At KOA Campgrounds, Boogman says this demographic shift has influenced changes in the amenities and programs offered. “We’re seeing more adult-mingling type of activities being added, whether that’s wine tastings or potlucks where adults can meet new people,” she says.
Families Seek Freedom while Juggling School and Work
Another result of the shifting demographics is that these younger active remote workers are taking their families along for the ride. More than three-quarters of RVers (77%) aged 35–44 travel with children.
Packing the kids into a smaller home on wheels may seem daunting, but many families embrace the challenge, particularly since there are more school options available than ever before. In our survey, 19% of children living in RVs are homeschooled, and 49% take virtual classes. About a third (31%) of families stay close to a home base so their children can attend school, saving big trips for the summer months.

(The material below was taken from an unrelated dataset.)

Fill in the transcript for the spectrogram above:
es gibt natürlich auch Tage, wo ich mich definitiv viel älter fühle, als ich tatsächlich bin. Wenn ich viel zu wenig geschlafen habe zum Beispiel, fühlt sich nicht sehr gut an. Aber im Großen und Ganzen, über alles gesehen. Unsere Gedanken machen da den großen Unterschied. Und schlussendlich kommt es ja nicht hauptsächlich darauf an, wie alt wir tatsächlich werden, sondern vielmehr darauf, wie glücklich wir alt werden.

Rob and Tosha Lackey, who are 41 and 38, took to the road full-time in January 2020 with their children Carter, 15, and Edith, 10. They travel year-round, running a custom racing gear business that takes them to motorcycle tracks across the country. The kids attend an Oklahoma-based virtual school and have made friends at events where they see the same families repeatedly. During our interview, they crossed into Arizona — a milestone for their kids who’ve now been to all 48 states in the contiguous U.S.
Just before the pandemic, the couple embraced #RVLife, quitting their corporate jobs, buying an RV, and hitting the road, even though they had never RVed before. After about 18 months, they decided to sell their home in Oklahoma and fully commit to RV living.

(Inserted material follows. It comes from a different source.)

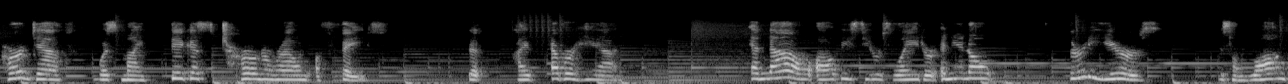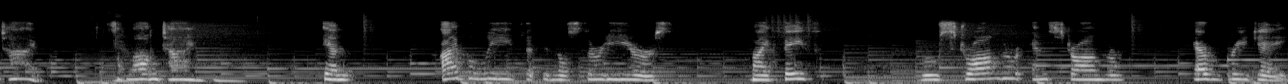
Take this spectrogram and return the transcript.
Her death was my biggest turnaround of faith that I've ever had. And now, all these years later, and you know, 30 years is a long time. It's a long time. Mm. And I believe that in those 30 years, my faith grew stronger and stronger every day.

Pets are Part of the RVing Family
Our survey revealed that pets are a big part of RV life, which is another benefit of traveling via RV. Families can easily integrate pets into the lifestyle. At KOA, pets have become so prevalent that many campgrounds have expanded their pet-friendly offerings with dog parks and individual pens at camp and RV sites. Learn more tips for RVing with pets.
Families are much more likely to have pets along for the ride. 85% of families travel with a dog, 52% have a cat, and 5% travel with a rabbit.
The Lackeys are one of those families. Their bunny, Thumper, didn’t like traveling in the RV at first, but he’s adapted and is a source of comfort for the entire family. “He makes us all happy,” says Tosha.
The best pet safety while driving is to keep Thumper in his cage as they move from place to place. So far so good, as he has had no complaints.